2010 Worthington Essay Prize
- Grand Prize - Sarah Jenkins - Read Sarah's Essay (PDF 76K)
- Second Prize - Edgar Walters - Read Edgar's Essay (PDF 60K)
- First-Year Prize - Alexander Fischer - Read Alexander's Essay (PDF 124K)
Topic: Nuclear Moratorium
In the summer of 2017, a series of mechanical and human errors resulted in a catastrophic meltdown at the Lohman Nuclear Power Plant in eastern Nevada. Eight plant employees and 11 first responders died within 24 hours of the accident. In the weeks that followed, 143 people were hospitalized for Acute Radiation Syndrome.
For days, helicopters dropped tons of boron, sand, clay, and lead on the disaster site to extinguish fires and bury radioactive material. The government initially evacuated towns only in the immediate vicinity of the disaster, but weeks later, with elevated levels of radiation being detected as far away as St. George, Utah, a general evacuation order was given for a 125-mile radius around the disaster zone. Many thousands of people were relocated to refugee centers in California and Idaho. While some of these evacuees will be able eventually to return home, many will seek permanent resettlement. The economic impact of the disaster is estimated at $280 billion.
You are the Secretary of Energy of the United States. The President has asked you to draft an advisory report concerning a potential moratorium on the construction of four new plants slated to go online within the year.
In a recent meeting, several colleagues discussed the proposed moratorium.
“The President is furious,” explained Bill Knox, a White House liaison. “He ran on an energy platform of ‘no more coal, no more oil’, and we’ve built six new nuclear plants since he was elected. Now he owns this disaster. Now what?”
“This was supposed to be impossible,” Undersecretary of Energy Larry Morton said. “This is a well-regulated industry. We have regular safety inspections. There are multiple redundancies. There are response plans. But it did happen. So if the President wants to know if it can happen, the answer is yes.”
“We should put this in perspective,” added Mellissa Kurai, another senior DOE official. “How many people died in coal mines? How much damage was caused by oil spills? This disaster may actually be comparatively minor, if it’s an isolated event. If these plants don’t go online as scheduled, moreover, we’ll have to use our strategic reserves of coal and natural gas to supply energy to over 30 million people. That won’t last long. Then we’ll be buying fuel on the global market again at a cost that could devastate our economy.”
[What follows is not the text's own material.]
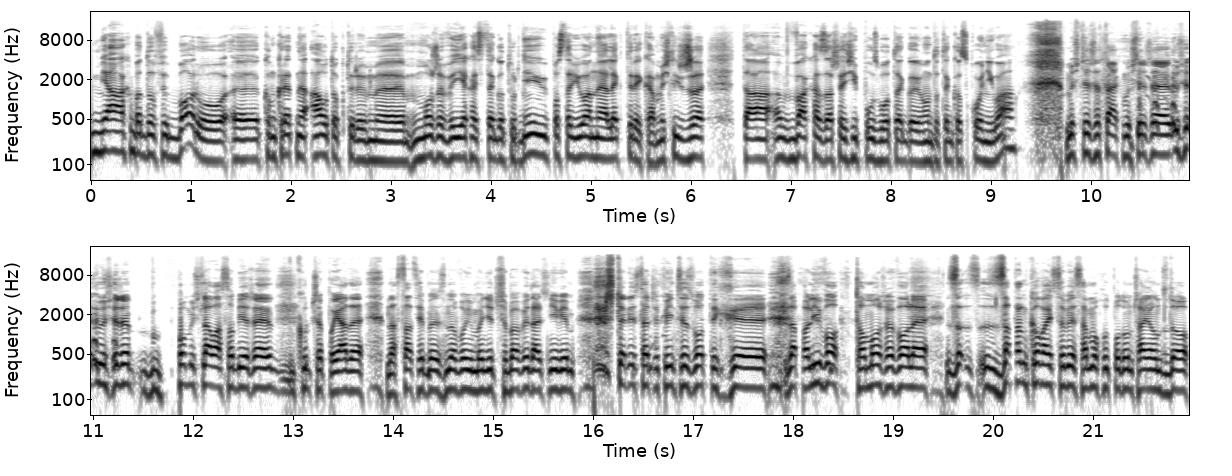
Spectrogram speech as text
miała chyba do wyboru konkretne auto, którym może wyjechać z tego turnieju i postawiła na elektryka. Myślisz, że ta waha za 6,5 zł ją do tego skłoniła? Myślę, że tak. Myślę, że, myślę, że pomyślała sobie, że kurczę, pojadę na stację benzynową i będzie trzeba wydać, nie wiem, 400 czy 500 zł za paliwo, to może że wolę zatankować sobie samochód podłączając do,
“This is the bottom line,” explained Knox. “What we need from you is a recommendation either to proceed with the construction of these new plants or to issue a moratorium. Your report will be classified top secret—your suggestions aren’t for public consumption, so don’t worry about the politics. What we want from you is a no-nonesense assessment, balancing the safety of our citizens and our environment against the energy needs of our country. If you call for a moratorium, you’d better offer a realistic plan on how we’re going to compensate for the lost 5GW of power without bankrupting our country. If you tell us to proceed with construction of the new plants, you’ll have to defend to the President the calculated risk of another disaster like this one.